Conor McGregor is the biggest pay per view draw in the UFC, with lofty goals to match. Two fighters have won title belts in two different weight divisions – BJ Penn and Randy Couture. McGregor wants to do one better – he wants to hold two belts at the same time.
However, if you are the champion, you have to defend your belt. It is not a deal, like the lottery, where when you win it, you get to keep it and do whatever you want with it.
McGregor defeated Jose Aldo via in just 13 seconds at UFC 194 on December 12, 2015. Afterwards, he exclaimed famously that “timing beats speed, precision beats power.”

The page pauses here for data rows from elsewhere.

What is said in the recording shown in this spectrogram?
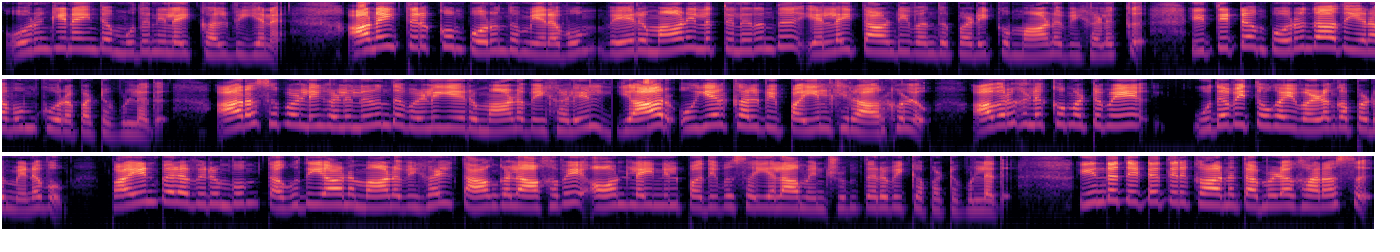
ஒருங்கிணைந்த முதுநிலை கல்வி என அனைத்திற்கும் பொருந்தும் எனவும் வேறு மாநிலத்திலிருந்து எல்லை தாண்டி வந்து படிக்கும் மாணவிகளுக்கு இத்திட்டம் பொருந்தாது எனவும் கூறப்பட்டுள்ளது. அரசு பள்ளிகளிலிருந்து வெளியேறும் மாணவிகளில் யார் உயர்கல்வி பயில்கிறார்களோ அவர்களுக்கு மட்டுமே உதவித்தொகை வழங்கப்படும் எனவும் பயன்பெற விரும்பும் தகுதியான மாணவிகள் தாங்களாகவே ஆன்லைனில் பதிவு செய்யலாம் என்றும் தெரிவிக்கப்பட்டுள்ளது. இந்த திட்டத்திற்கான தமிழக அரசு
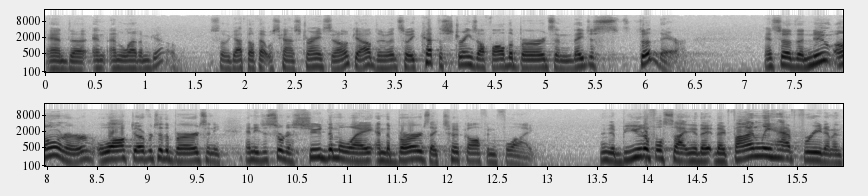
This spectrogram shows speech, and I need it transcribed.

In keeping with his goals, the next fight was a title shot at then UFC lightweight champion Rafael dos Anjos on March 5. Unfortunately, RDA broke his foot and dropped out on February 23. Fortunately the UFC reached out to Nate Diaz, who was at that moment doing tequila shots, and a fight was agreed upon, at welterweight.
Then McGregor got tapped out in the second. A rematch was made and both fighters made many, many millions.
But now it is time for Conor McGregor to make a decision. UFC president Dana White appeared recently on Under Center with Mark Malone on NBC Sports Radio, and said he was not going to strip McGregor of the belts, but said the champion has choices.
“He has to either defend his title or give it up and decide what he wants to do next. We’ll get that figured out with him.”
White said McGregor has multiple options, but a trilogy fight with Diaz is not one of them. Further, White explained that if McGregor does not want to fight interim champion Jose Aldo, then the Irishman should voluntarily surrender his belt.
McGregor struggled hugely to make 145, and looked emaciated at weigh ins. The sport is moving away from the culture of extreme weight cutting that has long suffered from. McGregor tried fighting at 170, twice, and it does not appear to be the division that brings out his best.
There is a magic middle at lightweight.
McGregor vs. lightweight champion Eddie Alvarez at UFC 205 on November 12, 2016 at Madison Square, in the league’s triumphant return to New York would make sense, as would a fight at the massive year-end card on Dec. 30 at T-Mobile Arena in Las Vegas, Nevada.